**REQUIREMENT:**
Using the records below, output the stretch that opens with the line containing "Spectrogram." and closes with the line containing "What is actually", exactly and including both lines, with nothing more.

**THE INPUT:**
++++++
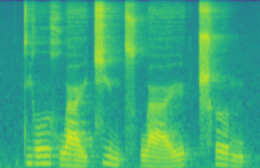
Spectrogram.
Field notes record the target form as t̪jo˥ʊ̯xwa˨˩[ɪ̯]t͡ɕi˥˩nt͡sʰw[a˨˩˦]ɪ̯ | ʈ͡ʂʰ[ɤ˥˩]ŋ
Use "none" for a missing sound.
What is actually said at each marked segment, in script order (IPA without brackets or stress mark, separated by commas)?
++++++
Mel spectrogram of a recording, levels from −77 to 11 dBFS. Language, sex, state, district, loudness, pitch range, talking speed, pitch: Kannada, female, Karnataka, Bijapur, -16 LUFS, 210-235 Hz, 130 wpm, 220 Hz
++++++
**SOLUTION FOR THIS EXERCISE:**
Spectrogram.
Field notes record the target form as t̪jo˥ʊ̯xwa˨˩[ɪ̯]t͡ɕi˥˩nt͡sʰw[a˨˩˦]ɪ̯ | ʈ͡ʂʰ[ɤ˥˩]ŋ
Use "none" for a missing sound.
What is actually said at each marked segment, in script order (IPA without brackets or stress mark, separated by commas)?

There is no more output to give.